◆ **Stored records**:
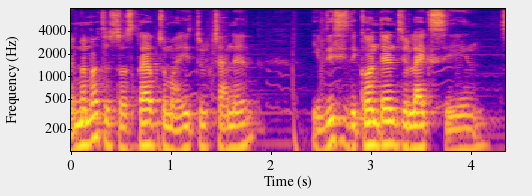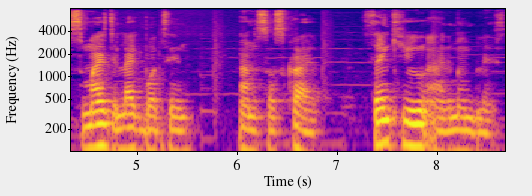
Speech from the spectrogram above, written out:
Remember to subscribe to my YouTube channel. If this is the content you like seeing, smash the like button and subscribe. Thank you and remain blessed.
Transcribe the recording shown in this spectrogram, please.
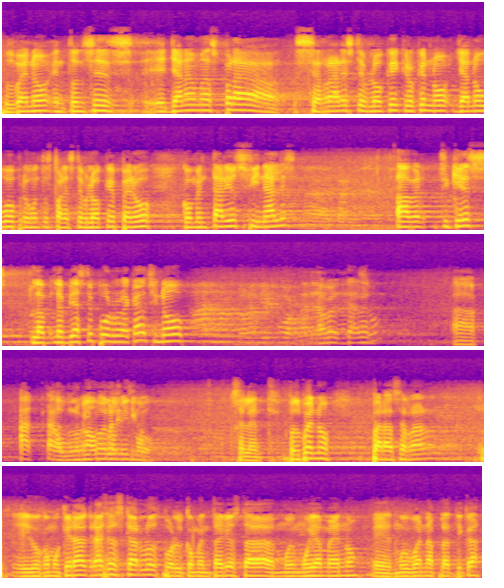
Pues bueno, entonces eh, ya nada más para cerrar este bloque, creo que no, ya no hubo preguntas para este bloque, pero comentarios finales. A ver, si quieres, ¿la, enviaste por acá? Si no... A ver, a ver. Ah, lo mismo, lo mismo. Excelente. Pues bueno, para cerrar. digo, como quiera, gracias Carlos por el comentario, está muy muy ameno, es muy buena plática.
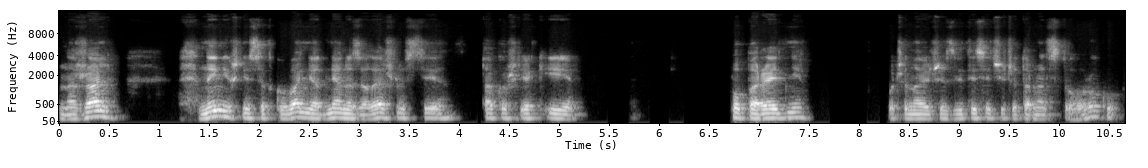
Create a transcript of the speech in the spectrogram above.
На жаль, нинішнє святкування Дня Незалежності, також як і попередні, починаючи з 2014 року,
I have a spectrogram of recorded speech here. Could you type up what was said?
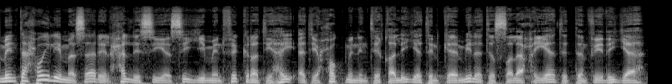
من تحويل مسار الحل السياسي من فكرة هيئة حكم انتقالية كاملة الصلاحيات التنفيذية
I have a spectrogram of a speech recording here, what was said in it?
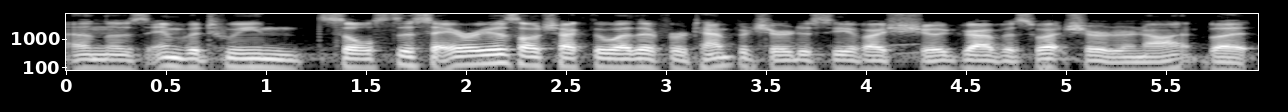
And those in between solstice areas, I'll check the weather for temperature to see if I should grab a sweatshirt or not. But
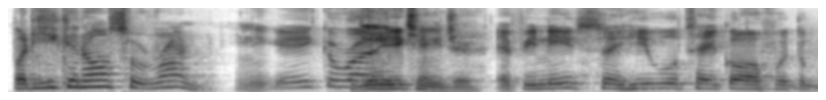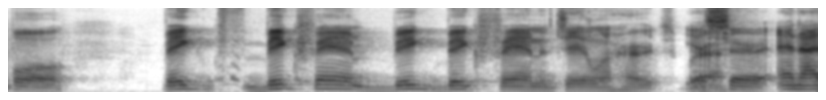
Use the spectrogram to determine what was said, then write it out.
but he can also run. He, he can run. Game changer. if he needs to, he will take off with the ball. Big big fan, big big fan of Jalen Hurts. Bro. Yes, sir. And I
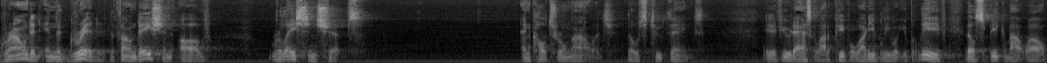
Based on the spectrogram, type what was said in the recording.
grounded in the grid, the foundation of relationships and cultural knowledge, those two things. If you were to ask a lot of people, why do you believe what you believe? They'll speak about, well,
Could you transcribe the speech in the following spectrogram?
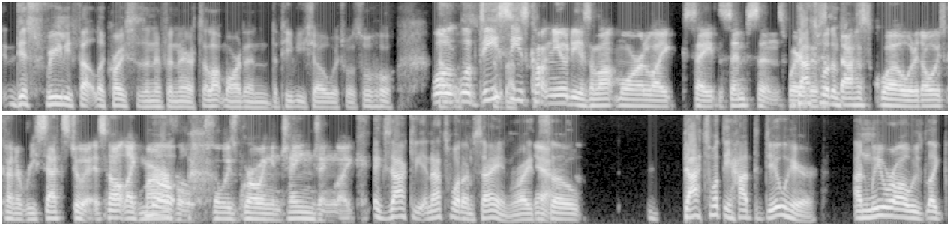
this really felt like Crisis and Infinite Earths a lot more than the TV show, which was oh, Well, well, was bad. DC's continuity is a lot more like, say, The Simpsons, where That's what I'm- status quo and it always kind of resets to it. It's not like No. Marvel; it's always growing and changing. Like, Exactly, and that's what I'm saying, right? Yeah. So that's what they had to do here. And we were always like,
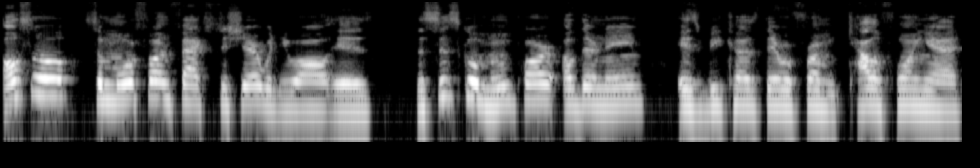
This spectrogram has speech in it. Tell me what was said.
Also, some more fun facts to share with you all is the Cisco Moon part of their name is because they were from California,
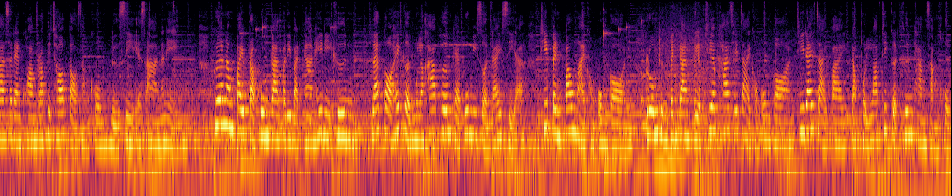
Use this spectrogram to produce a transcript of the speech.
การแสดงความรับผิดชอบต่อสังคม หรือ CSR นั่นเอง เพื่อนำไปปรับปรุงการปฏิบัติงานให้ดีขึ้น และก่อให้เกิดมูลค่าเพิ่มแก่ผู้มีส่วนได้เสีย ที่เป็นเป้าหมายขององค์กร รวมถึงเป็นการเปรียบเทียบค่าใช้จ่ายขององค์กรที่ได้จ่ายไปกับผลลัพธ์ที่เกิดขึ้นทางสังคม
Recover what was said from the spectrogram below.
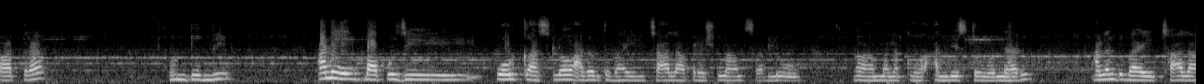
పాత్ర ఉంటుంది అని బాపూజీ పోడ్కాస్ట్లో అనంతబాయి చాలా ప్రశ్నాన్సర్లు ఆన్సర్లు మనకు అందిస్తూ ఉన్నారు. అనంతబాయి చాలా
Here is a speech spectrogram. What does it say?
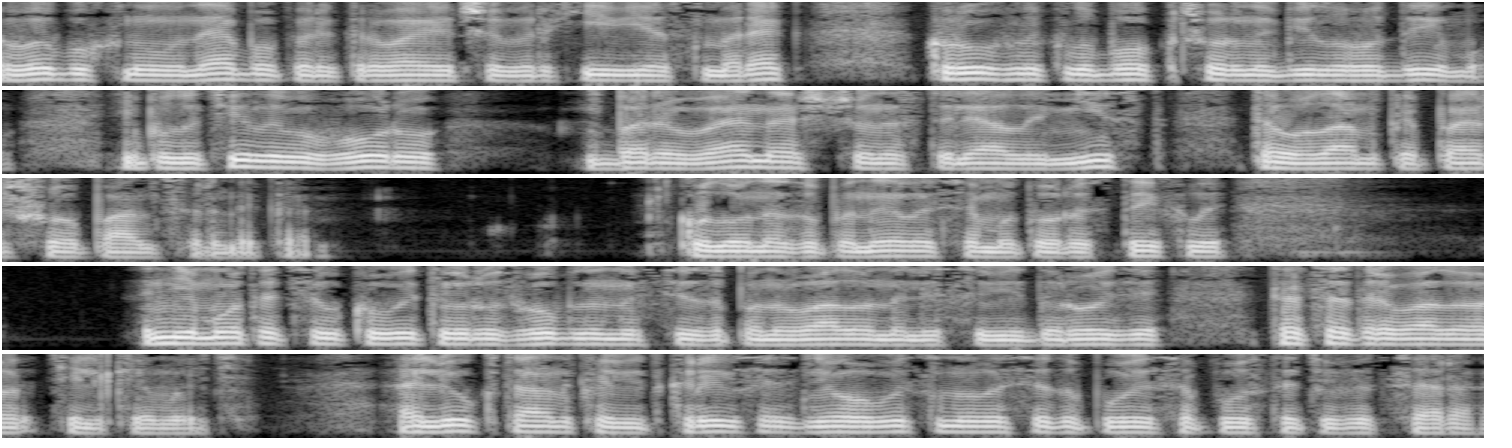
вибухнув у небо, перекриваючи верхів'я смерек, круглий клубок чорно-білого диму, і полетіли вгору беревена, що настеляли міст та уламки першого панцирника. Колона зупинилася, мотори стихли. Німота цілковитої розгубленості запанувала на лісовій дорозі, та це тривало тільки мить. Люк танка відкрився, з нього висунулася до пояса постать офіцера.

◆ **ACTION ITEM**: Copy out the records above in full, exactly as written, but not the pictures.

◆ **ANSWER SPACE**:
Speech from the spectrogram above, written out:
Remember to subscribe to my YouTube channel. If this is the content you like seeing, smash the like button and subscribe. Thank you and remain blessed.
Transcribe the recording shown in this spectrogram, please.
Pues bueno, entonces eh, ya nada más para cerrar este bloque, creo que no, ya no hubo preguntas para este bloque, pero comentarios finales. A ver, si quieres, ¿la, enviaste por acá? Si no... A ver, a ver. Ah, lo mismo, lo mismo. Excelente. Pues bueno, para cerrar. digo, como quiera, gracias Carlos por el comentario, está muy muy ameno, es muy buena plática.
Create a transcript of the speech in the spectrogram above.
На жаль, нинішнє святкування Дня Незалежності, також як і попередні, починаючи з 2014 року,
I have a spectrogram of recorded speech here. Could you type up what was said?
من تحويل مسار الحل السياسي من فكرة هيئة حكم انتقالية كاملة الصلاحيات التنفيذية
I have a spectrogram of a speech recording here, what was said in it?
And those in between solstice areas, I'll check the weather for temperature to see if I should grab a sweatshirt or not. But
Use the spectrogram to determine what was said, then write it out.
but he can also run. He, he can run. Game changer. if he needs to, he will take off with the ball. Big big fan, big big fan of Jalen Hurts. Bro. Yes, sir. And I
Based on the spectrogram, type what was said in the recording.
grounded in the grid, the foundation of relationships and cultural knowledge, those two things. If you were to ask a lot of people, why do you believe what you believe? They'll speak about, well,
Could you transcribe the speech in the following spectrogram?
this really felt like Crisis and Infinite Earths a lot more than the TV show, which was oh, Well, well, was bad. DC's continuity is a lot more like, say, The Simpsons, where That's what I'm- status quo and it always kind of resets to it. It's not like No. Marvel; it's always growing and changing. Like, Exactly, and that's what I'm saying, right? Yeah. So that's what they had to do here. And we were always like,
This spectrogram has speech in it. Tell me what was said.
Also, some more fun facts to share with you all is the Cisco Moon part of their name is because they were from California,
Use this spectrogram to produce a transcript of the speech.
การแสดงความรับผิดชอบต่อสังคม หรือ CSR นั่นเอง เพื่อนำไปปรับปรุงการปฏิบัติงานให้ดีขึ้น และก่อให้เกิดมูลค่าเพิ่มแก่ผู้มีส่วนได้เสีย ที่เป็นเป้าหมายขององค์กร รวมถึงเป็นการเปรียบเทียบค่าใช้จ่ายขององค์กรที่ได้จ่ายไปกับผลลัพธ์ที่เกิดขึ้นทางสังคม
Recover what was said from the spectrogram below.
పాత్ర ఉంటుంది అని బాపూజీ పోడ్కాస్ట్లో అనంతబాయి చాలా ప్రశ్నాన్సర్లు ఆన్సర్లు మనకు అందిస్తూ ఉన్నారు. అనంతబాయి చాలా
Here is a speech spectrogram. What does it say?
вибухнув у небо, перекриваючи верхів'я смерек, круглий клубок чорно-білого диму, і полетіли вгору беревена, що настеляли міст та уламки першого панцирника. Колона зупинилася, мотори стихли. Німота цілковитої розгубленості запанувала на лісовій дорозі, та це тривало тільки мить. Люк танка відкрився, з нього висунулася до пояса постать офіцера.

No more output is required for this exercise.